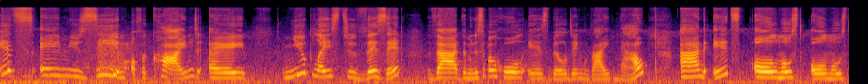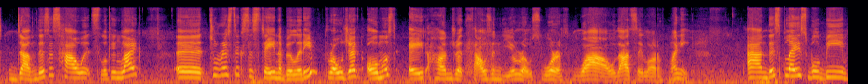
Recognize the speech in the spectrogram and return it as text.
It's a museum of a kind, a new place to visit that the municipal hall is building right now and it's almost almost done this is how it's looking like touristic sustainability project almost 800,000 euros worth. Wow that's a lot of money. And this place will be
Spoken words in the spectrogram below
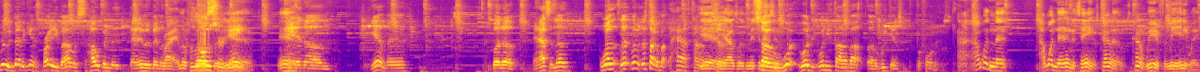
really bet against Brady, but I was hoping that, that it would have been a right a little closer closer, game. Yeah. And um, yeah, man. But uh, and that's another. Well, let, let, us talk about the halftime yeah, show. yeah, I was going to mention So what what what do you thought about uh, Weeknd's performance? I, I wasn't that I wasn't that entertained. It was kind of kind of weird for me anyway.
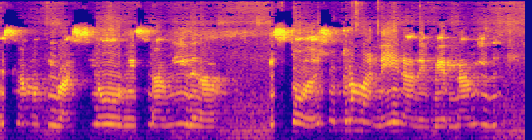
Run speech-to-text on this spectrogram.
es la motivación, es la vida, es todo, es otra manera de ver la vida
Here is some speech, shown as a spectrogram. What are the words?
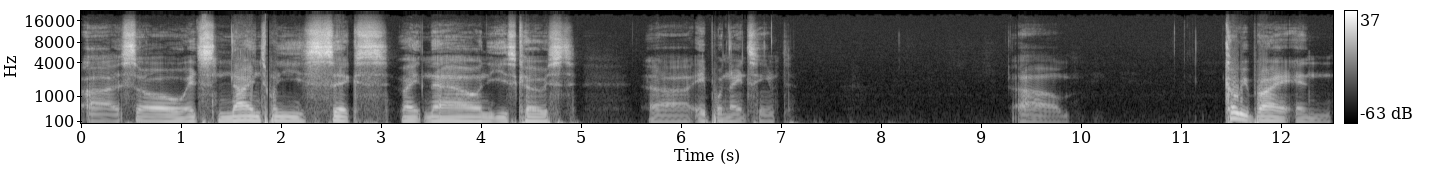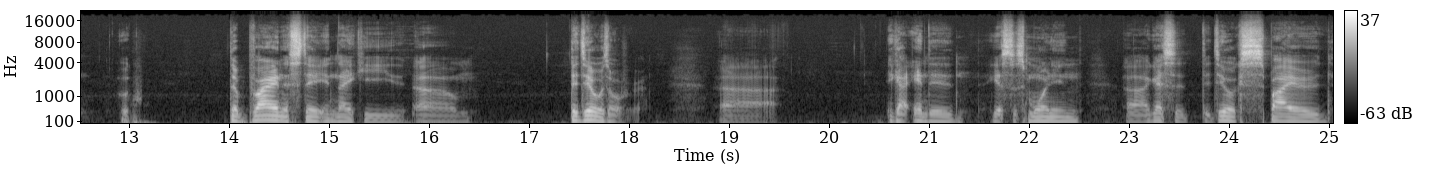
Uh, so it's 9:26 right now on the East Coast, uh, April 19th. Um, Kobe Bryant and the Bryant estate and Nike, um, the deal was over. Uh, it got ended, I guess, this morning. Uh, I guess it, the deal expired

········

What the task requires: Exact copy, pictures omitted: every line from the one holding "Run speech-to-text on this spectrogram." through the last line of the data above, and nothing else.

Task result:
Run speech-to-text on this spectrogram.
es la motivación, es la vida, es todo, es otra manera de ver la vida
Here is some speech, shown as a spectrogram. What are the words?
Uh, so it's 9:26 right now on the East Coast, uh, April 19th. Um, Kobe Bryant and the Bryant estate and Nike, um, the deal was over. Uh, it got ended, I guess, this morning. Uh, I guess it, the deal expired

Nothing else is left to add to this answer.